After a review of the Digital Millennium Copyright Act, the U.S. has concluded that offline copyright law does not apply to the digital world, and that the anti-circumvention clause does not merit further attention:
The study does give critics some ammunition to work with. It asks legislators, for example, to clarify whether temporary copies are legal, and advises Congress to give users of digital content the right to make archival copies. But the report also rejects the argument that offline copyright law should apply to the digital world, calling the analogy \"flawed and unconvincing.\"

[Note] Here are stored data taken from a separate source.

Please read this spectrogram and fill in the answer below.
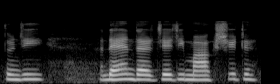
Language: Sindhi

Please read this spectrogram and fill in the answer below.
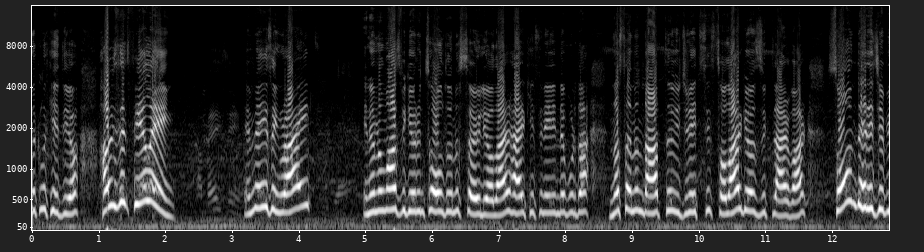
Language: Turkish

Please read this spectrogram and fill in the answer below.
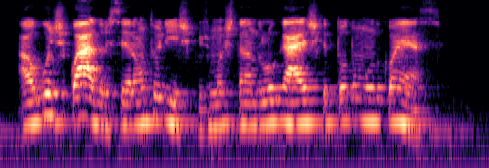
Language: Portuguese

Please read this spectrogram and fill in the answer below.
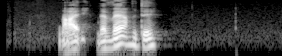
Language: Danish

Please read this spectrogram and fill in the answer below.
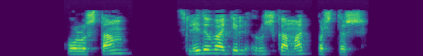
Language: Mari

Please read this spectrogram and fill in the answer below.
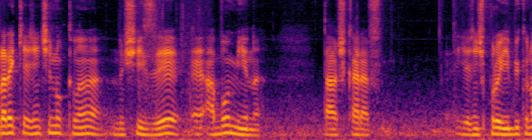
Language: Portuguese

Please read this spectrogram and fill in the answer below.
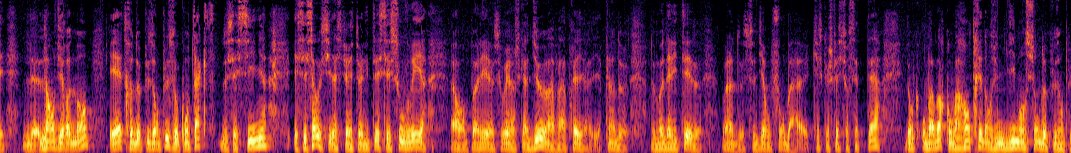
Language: French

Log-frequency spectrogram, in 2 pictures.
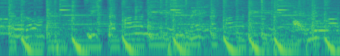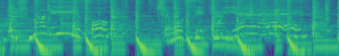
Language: Romanian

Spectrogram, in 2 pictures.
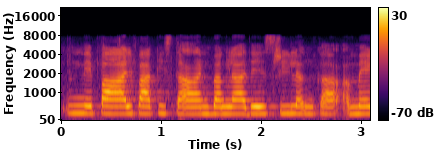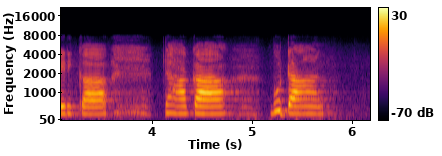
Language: Maithili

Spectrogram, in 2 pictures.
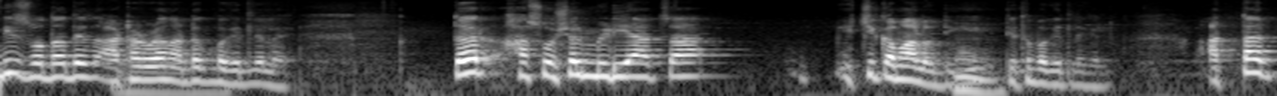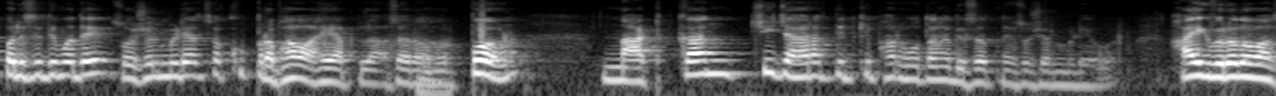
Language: Marathi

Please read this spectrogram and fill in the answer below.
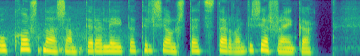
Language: Icelandic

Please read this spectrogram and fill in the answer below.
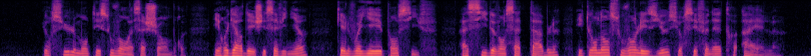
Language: French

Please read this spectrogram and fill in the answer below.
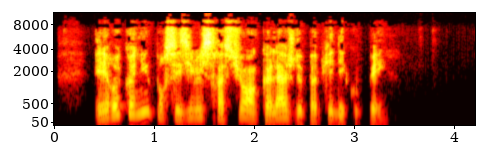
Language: French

The study also refuses to address the energetic public outcry over the DMCA\'s controversial anti-circumvention clause, which prohibits the creation and distribution of methods for getting around copyright controls. While it acknowledges that most of the people who criticized the law -- at public hearings and via e-mail -- \"expressed general opposition to the prohibitions on circumvention of technological protection measures contained in [the anti-circumvention clause section 1201], and noted their concerns about the adverse impact that section 1201 may have on fair use and other copyright exceptions,\" the Copyright Office, which falls under the authority of the Library of Congress, sidestepped public concern. . .

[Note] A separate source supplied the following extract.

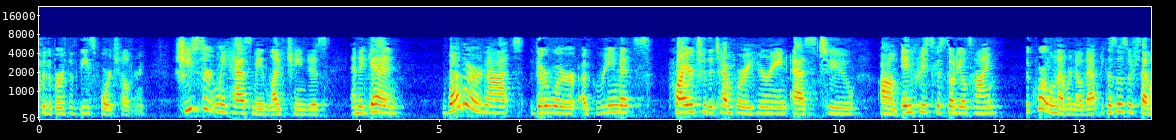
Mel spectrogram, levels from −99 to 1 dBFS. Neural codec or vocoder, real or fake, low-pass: vocoder, 44.1 kHz, 80 mel bands, Vocos; fake; 7.2 kHz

More from Salon (the free part.) The Copyright Office report can be found here.